The Development of a Surgical Localizing Aid Medical Device
|The safety and scientific validity of this study is the responsibility of the study sponsor and investigators. Listing a study does not mean it has been evaluated by the U.S. Federal Government. Read our disclaimer for details.|
|ClinicalTrials.gov Identifier: NCT01300520|
Recruitment Status : Terminated (Enough surgeon use to validate the usefulness of the device)
First Posted : February 21, 2011
Last Update Posted : February 7, 2017
The current method of incision localization in many surgical procedures requires a doctor to reference a medical image, such as an X-ray, to judge where on the body an incision should be made. However, the precise information of the scan is not shown on the patient's skin. Surgeons commonly use palpation to locate the point of incision. They may feel for the area directly or find landmarks under the skin and estimate the location from there. The following factors further complicate palpation: overweight patients, foreign bodies that are difficult to feel for under the skin, fractures with little displacement, or locations under dense muscles. These difficulties are compounded for new surgeons, since palpation is a skill derived through experience.
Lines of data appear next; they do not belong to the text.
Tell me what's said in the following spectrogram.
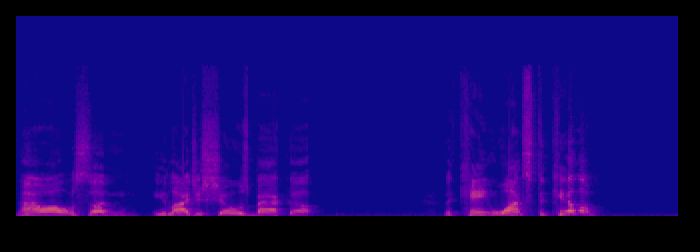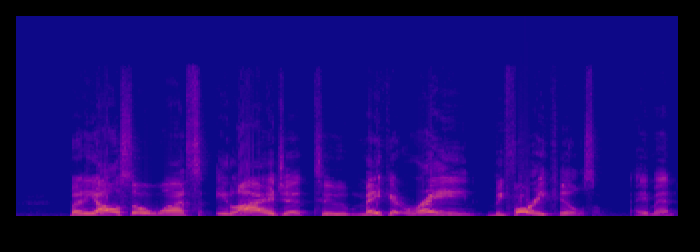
Now all of a sudden, Elijah shows back up. The king wants to kill him, but he also wants Elijah to make it rain before he kills him. Amen?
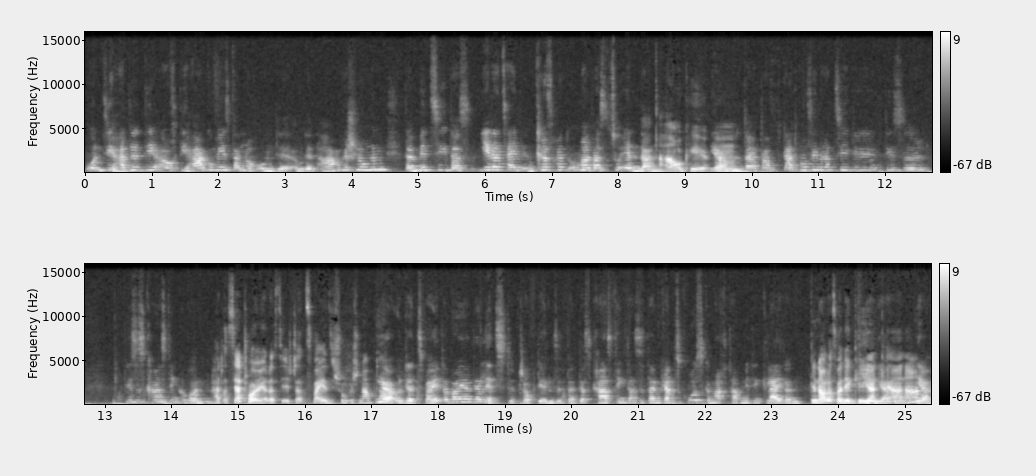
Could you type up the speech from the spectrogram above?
Und sie hatte die auch die Haargummis dann noch um, de, um den Arm geschlungen, damit sie das jederzeit im Griff hat, um mal was zu ändern. Ah, okay. Ja, Mhm. und da, da, daraufhin hat sie die, diese, dieses Casting gewonnen. Ah, das ist ja toll, ja, dass die da zwei sich schon geschnappt haben. Ja, und der zweite war ja der letzte Job, den sie dann, das Casting, das sie dann ganz groß gemacht haben mit den Kleidern. Genau, das war der Kilian. Kerner. Ja.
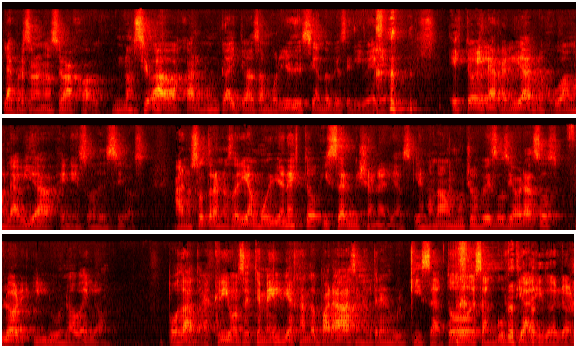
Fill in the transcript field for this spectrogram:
la persona no se, baja, no se va a bajar nunca y te vas a morir deseando que se libere. esto es la realidad, nos jugamos la vida en esos deseos. A nosotras nos haría muy bien esto y ser millonarias. Les mandamos muchos besos y abrazos, Flor y Lu Novelo. Postdata, escribimos este mail viajando paradas en el tren Urquiza. Todo es angustia y dolor.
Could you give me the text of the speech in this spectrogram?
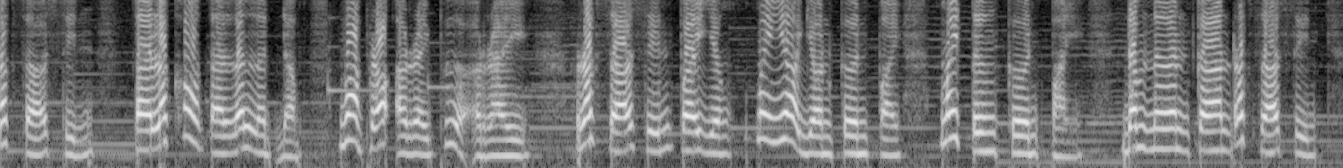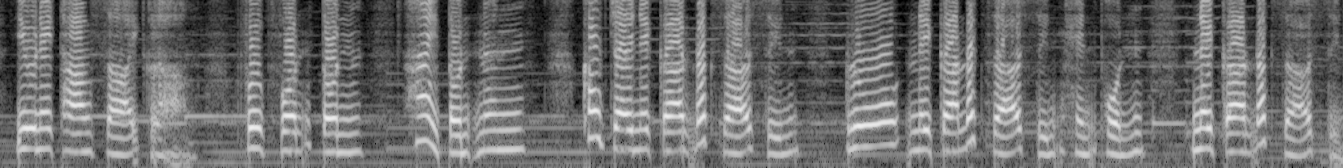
รักษาศีลแต่ละข้อแต่ละระดับว่าเพราะอะไรเพื่ออะไร รักษาศีลไปอย่างไม่ย่อหย่อนเกินไป ไม่ตึงเกินไปดำเนินการรักษาศีลอยู่ในทางสายกลาง ฝึกฝนตน ให้ตนนั้น เข้าใจในการรักษาศีลรู้ในการรักษาศีลเห็นผล ในการรักษาศีล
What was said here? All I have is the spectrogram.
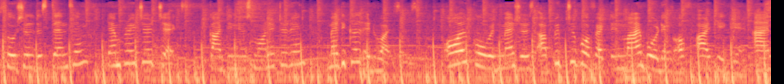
Social distancing, temperature checks, continuous monitoring, medical advices. All COVID measures are picture perfect in my boarding of RKK and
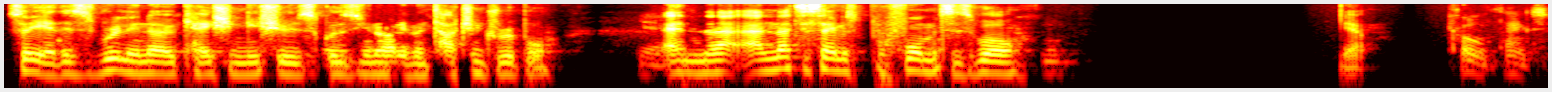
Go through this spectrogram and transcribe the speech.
So yeah, there's really no caching issues because you're not even touching Drupal. Yeah. And, that, and that's the same as performance as well. Yeah. Cool, thanks.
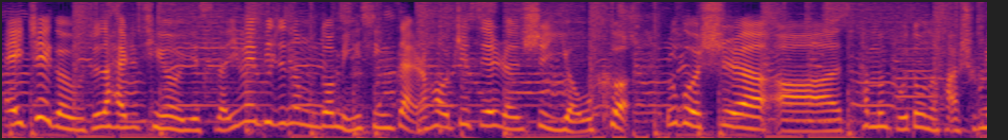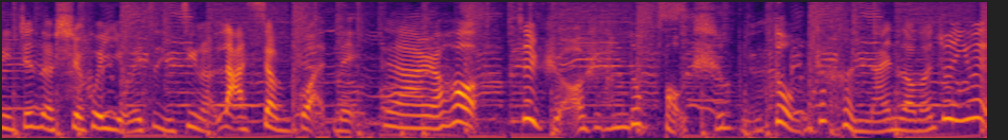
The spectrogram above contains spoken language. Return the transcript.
哎，这个我觉得还是挺有意思的，因为毕竟那么多明星在，然后这些人是游客，如果是呃他们不动的话，说不定真的是会以为自己进了蜡像馆内。对啊，然后最主要是他们都保持不动，这很难，你知道吗？就因为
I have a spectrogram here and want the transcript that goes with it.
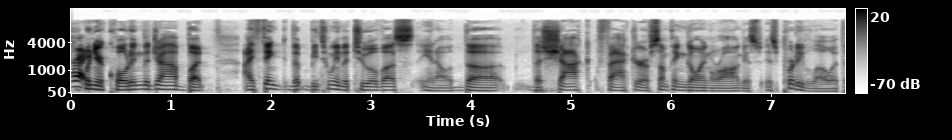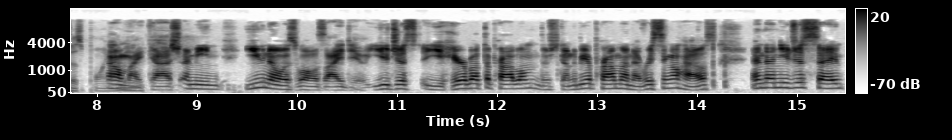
right. when you're quoting the job, but. I think that between the two of us, you know, the the shock factor of something going wrong is, is pretty low at this point. I Oh mean, my gosh. I mean, you know as well as I do. You just you hear about the problem, there's going to be a problem on every single house, and then you just say,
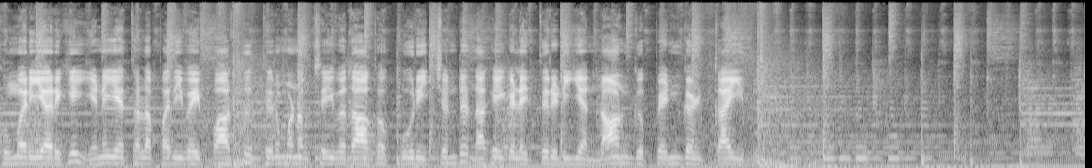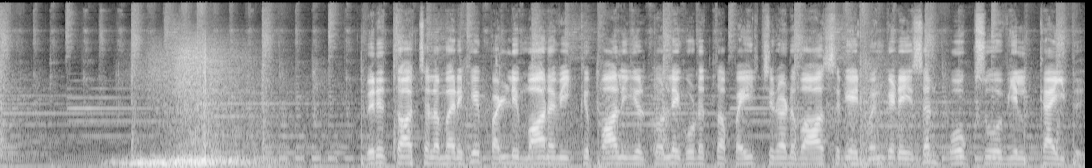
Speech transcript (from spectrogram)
குமரி அருகே இணையதள பதிவை பார்த்து திருமணம் செய்வதாக கூறி சென்று நகைகளை திருடிய நான்கு பெண்கள் கைது. விருத்தாச்சலம் அருகே பள்ளி மாணவிக்கு பாலியல் தொல்லை கொடுத்த பயிற்சி நடுவ ஆசிரியர் வெங்கடேசன் போக்சோவில் கைது.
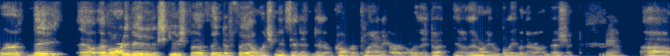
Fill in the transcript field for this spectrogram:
where they uh, have already made an excuse for the thing to fail, which means they didn't do the proper planning or or they don't you know they don't even believe in their own vision. Yeah. Uh,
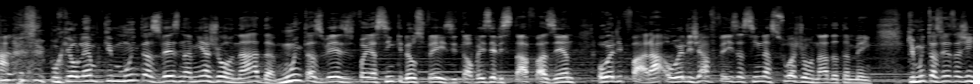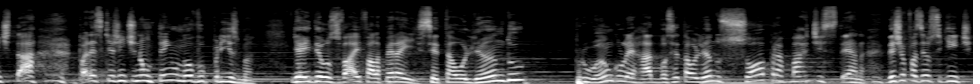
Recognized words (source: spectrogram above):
Porque eu lembro que muitas vezes na minha jornada, muitas vezes foi assim que Deus fez, e talvez Ele está fazendo, ou Ele fará, ou Ele já fez assim na sua jornada também. Que muitas vezes a gente tá, parece que a gente não tem um novo prisma. E aí Deus vai e fala: peraí, você está olhando para o ângulo errado, você está olhando só para a parte externa. Deixa eu fazer o seguinte:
In many circumstances the surgeon only needs to know where to insert the tool or place the incision - they do not necessarily need to know the depth of the area of interest. If palpation proves ineffective, they may be forced to use fluoroscopy. By referencing the fluoroscopy image the surgeon moves a radiopaque marker, such as their surgical tool, closer to the area of interest. Fluoroscopy is time-consuming, and exposes medical personnel and the patient to radiation. Many fluoroscopic images may be required in a single procedure.
By identifying the efficacy of this new medical device, "Target Tape", there is the potential outcome of making smaller incisions, faster localization, a reduction in fluoroscopy use and a reduced chance in surgical error and the associated costs.
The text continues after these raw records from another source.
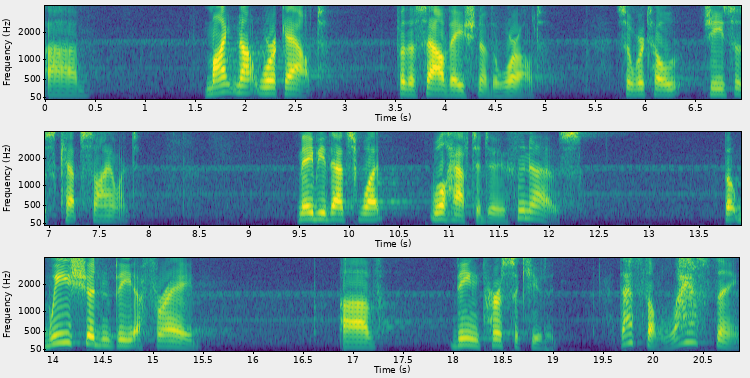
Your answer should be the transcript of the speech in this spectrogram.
um, might not work out for the salvation of the world. So we're told Jesus kept silent. Maybe that's what we'll have to do. Who knows? But we shouldn't be afraid of being persecuted. That's the last thing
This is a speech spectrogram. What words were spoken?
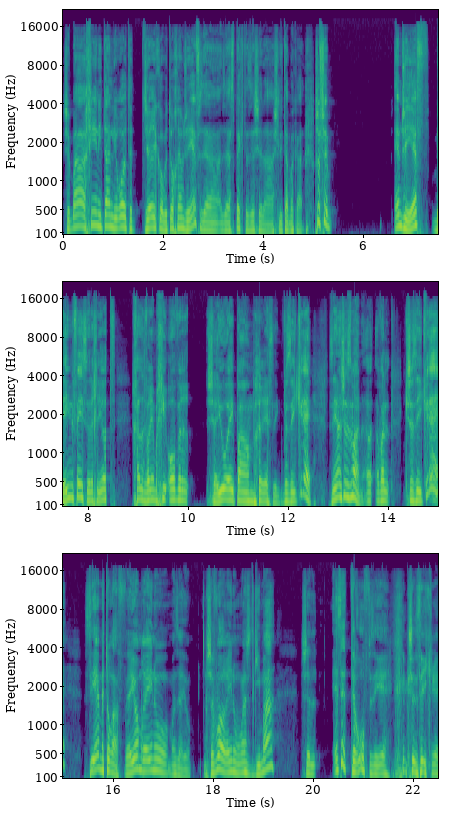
שבה הכי ניתן לראות את ג'ריקו בתוך MJF זה, זה האספקט הזה של השליטה בקהל. אני חושב ש-MJF babyface הולך להיות אחד הדברים הכי over שהיו אי פעם ב wrestling, וזה יקרה, זה עניין של זמן, אבל כשזה יקרה, זה יהיה מטורף. והיום ראינו, מה זה היום? השבוע ראינו ממש דגימה של איזה טירוף זה יהיה כשזה יקרה.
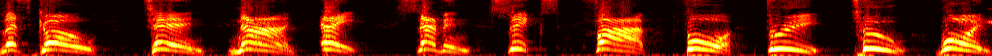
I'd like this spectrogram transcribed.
Let's go! 10, 9, 8, 7, 6, 5, 4, 3, 2, 1.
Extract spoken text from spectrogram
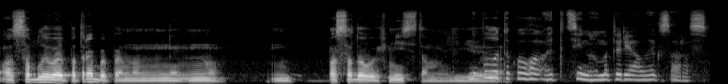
особливої потреби, певно, не, ну, посадових місць там. І... Не було такого агітаційного матеріалу, як зараз.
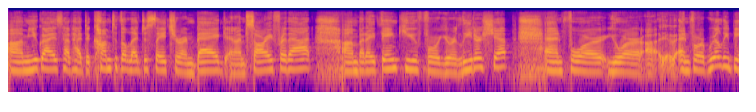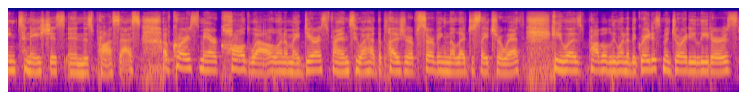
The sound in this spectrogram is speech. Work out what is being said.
Um, you guys have had to come to the legislature and beg, and I'm sorry for that. Um, but I thank you for your leadership and for your uh, and for really being tenacious in this process. Of course, Mayor Caldwell, one of my dearest friends, who I had the pleasure of serving in the legislature with, he was probably one of the greatest majority leaders.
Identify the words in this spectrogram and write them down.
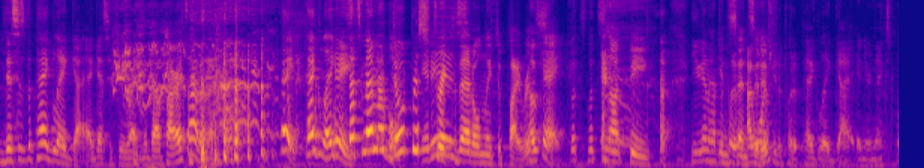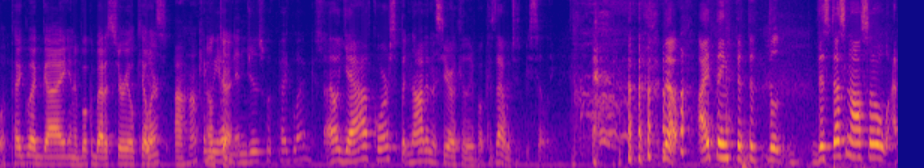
this is the peg leg guy. I guess if you're writing about pirates, I don't know. hey, peg leg. Hey, that's memorable. Don't restrict is. that only to pirates. Okay. Let's let's not be You're gonna have to put. A, I want Insensitive. you to put a peg leg guy in your next book. peg leg guy in a book about a serial killer. Uh huh. Can we have Okay. ninjas with peg legs? Oh yeah, of course, but not in the serial killer book because that would just be silly. no, I think that the, the this doesn't also. I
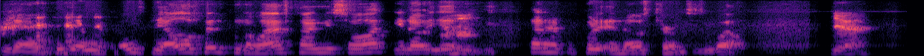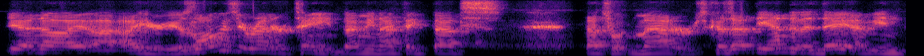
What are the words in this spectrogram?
You know, did they replace the elephant from the last time you saw it? You know, you, mm-hmm. you kind of have to put it in those terms as well. Yeah. Yeah, no, I, I hear you. As long as you're entertained, I mean, I think that's that's what matters. Because at the end of the day, I mean,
Target Tape is a non invasive device that is in a grid or ruler format that is placed against the subject's skin. The grid/ruler pattern will then appear on the medical imaging scan. Standard surgical skin ink is then used to place these markings in a defined pattern on the skin. This pattern mimics the Target Tape grid or ruler pattern. The medical practitioner can correlate these skin markings to the medical scan image to make their incisions in more accurate locations.
|Condition or disease||Intervention/treatment|
|Femoral Fracture Tibial Fracture||Device: Target Tape|
Show Detailed Description
|Study Type :||Interventional (Clinical Trial)|
|Actual Enrollment :||5 participants|
|Intervention Model:||Parallel Assignment|
|Masking:||None (Open Label)|
|Primary Purpose:||Supportive Care|
|Official Title:||The Development of a Surgical Localizing Aid Medical Device and the Determination and Analysis of Significant Variables|
|Actual Study Start Date :||March 2011|
|Primary Completion Date :||December 2011|
|Study Completion Date :||December 2013|
No Intervention: Target Tape
Including target tape in the procedure
Without target tape in the procedure
Device: Target Tape
Comparing procedures using Target Tape against procedures not using Target Tape
- Incision Length [ Time Frame: one year ]Measuring the reduction in incision length from using Target Tape
- Reduction in Fluoroscopy Exposure [ Time Frame: one year ]Measuring the decreased amount of fluoroscopy radiation exposed to the medical staff and the patient.
- Procedure Time Savings [ Time Frame: One Year ]Measuring the time savings of using Target Tape during the procedure.
To learn more about this study, you or your doctor may contact the study research staff using the contact information provided by the sponsor.
Please refer to this study by its ClinicalTrials.gov identifier (NCT number): NCT01300520
|Canada, British Columbia|
|The University of British Columbia Department of Orthopaedics|
|Vancouver, British Columbia, Canada, V5Z1L8|
|Principal Investigator:||Piotr Blachut, MD, FRCS(C)||The University of British Columbia Department of Orthopaedics|